» **Your instructions**
Pictures are to be dropped, and only the lines from the one containing "Here is speech" through the end of the data below are to be reproduced as written.

» **Records supplied**
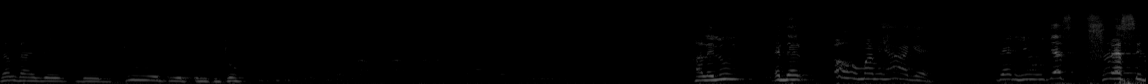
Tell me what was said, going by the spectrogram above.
sometimes they they do it with nkuto. Hallelujah. And then oh mommy hug then he will just press it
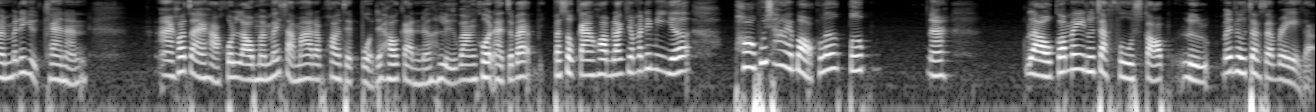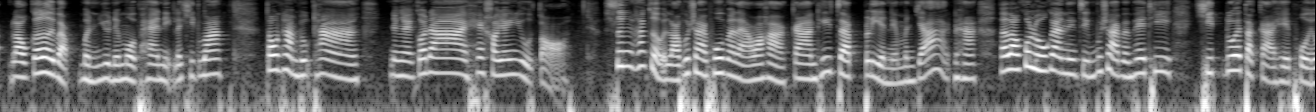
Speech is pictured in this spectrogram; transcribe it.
มันไม่ได้หยุดแค่นั้นอายเข้าใจค่ะ คนเรามันไม่สามารถรับความเจ็บปวดได้เท่ากันเนอะหรือบางคนอาจจะแบบประสบการณ์ความรักยังไม่ได้มีเยอะ พอผู้ชายบอกเลิกปุ๊บนะ เราก็ไม่รู้จัก full stop หรือไม่รู้จักจะเบรกอะเราก็เลยแบบเหมือนอยู่ในโหมดแพนิคและคิดว่าต้องทำทุกทาง ยังไงก็ได้ให้เขายังอยู่ต่อ ซึ่งถ้าเกิดเวลาผู้ชายพูดมาแล้วอะค่ะ การที่จะเปลี่ยนเนี่ยมันยากนะคะ แล้วเราก็รู้กันจริงๆ ผู้ชายเป็นเพศที่คิดด้วยตรรกะเหตุผล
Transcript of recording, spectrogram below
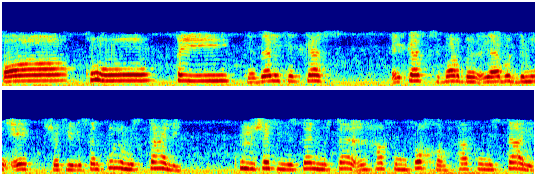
قا قو قي. كذلك الكسر. الكسر برضه لابد من إيه؟ شكل اللسان كله مستعلي. كل شكل اللسان مستعلي. لأن حرفه مفخم حرفه مستعلي.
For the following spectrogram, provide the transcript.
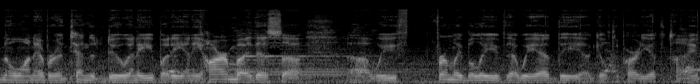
No one ever intended to do anybody any harm by this. Uh, uh, we firmly believe that we had the uh, guilty party at the time.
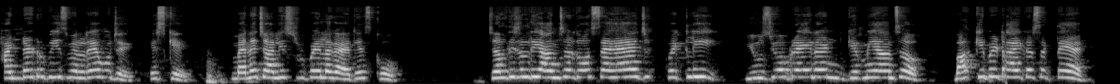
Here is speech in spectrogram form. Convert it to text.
hundred rupees मिल रहे हैं मुझे इसके। मैंने चालीस रुपए लगाए थे इसको। जल्दी जल्दी आंसर दो। Sahaj quickly use your brain and give me answer बाकी भी ट्राई कर सकते हैं।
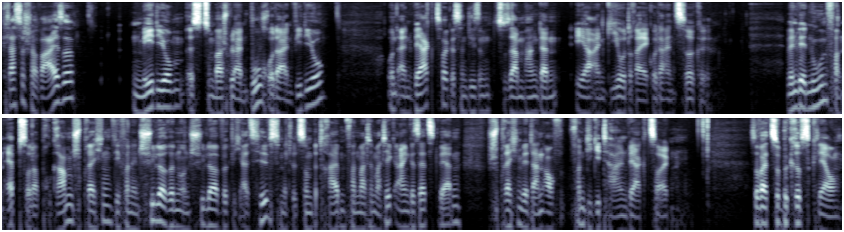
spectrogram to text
Klassischerweise ein Medium ist zum Beispiel ein Buch oder ein Video und ein Werkzeug ist in diesem Zusammenhang dann eher ein Geodreieck oder ein Zirkel. Wenn wir nun von Apps oder Programmen sprechen, die von den Schülerinnen und Schülern wirklich als Hilfsmittel zum Betreiben von Mathematik eingesetzt werden, sprechen wir dann auch von digitalen Werkzeugen. Soweit zur Begriffsklärung.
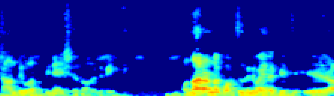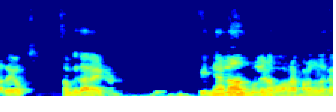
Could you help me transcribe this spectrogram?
ശാന്തികുളം ദിനേശ് എന്ന് പറയുന്ന വ്യക്തി. ഒന്നാ രണ്ടോ കുറച്ച് സിനിമയിലൊക്കെ അദ്ദേഹം സംവിധാനമായിട്ടുണ്ട്. പിന്നെ അല്ലാതെ പുള്ളിയുടെ കുറേ പടങ്ങളൊക്കെ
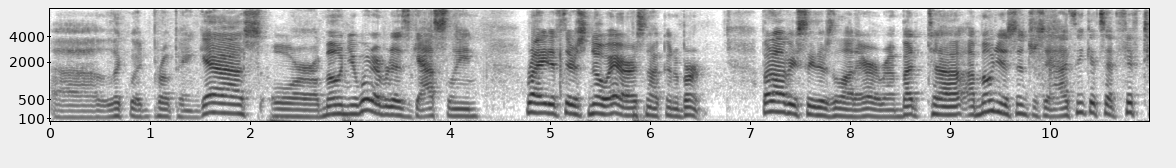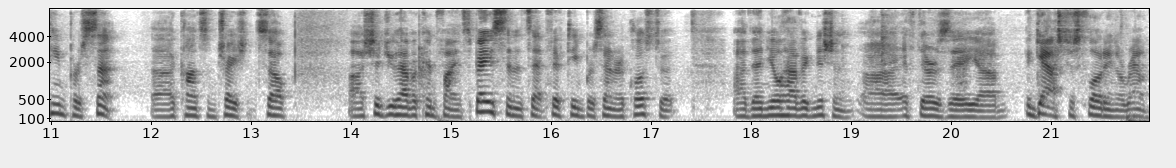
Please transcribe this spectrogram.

» **Task solution**
Here is speech in spectrogram form. Convert it to text.
hundred rupees मिल रहे हैं मुझे इसके। मैंने चालीस रुपए लगाए थे इसको। जल्दी जल्दी आंसर दो। Sahaj quickly use your brain and give me answer बाकी भी ट्राई कर सकते हैं।
spectrogram to text
Klassischerweise ein Medium ist zum Beispiel ein Buch oder ein Video und ein Werkzeug ist in diesem Zusammenhang dann eher ein Geodreieck oder ein Zirkel. Wenn wir nun von Apps oder Programmen sprechen, die von den Schülerinnen und Schülern wirklich als Hilfsmittel zum Betreiben von Mathematik eingesetzt werden, sprechen wir dann auch von digitalen Werkzeugen. Soweit zur Begriffsklärung.
Could you help me transcribe this spectrogram?
ശാന്തികുളം ദിനേശ് എന്ന് പറയുന്ന വ്യക്തി. ഒന്നാ രണ്ടോ കുറച്ച് സിനിമയിലൊക്കെ അദ്ദേഹം സംവിധാനമായിട്ടുണ്ട്. പിന്നെ അല്ലാതെ പുള്ളിയുടെ കുറേ പടങ്ങളൊക്കെ
Please transcribe this spectrogram.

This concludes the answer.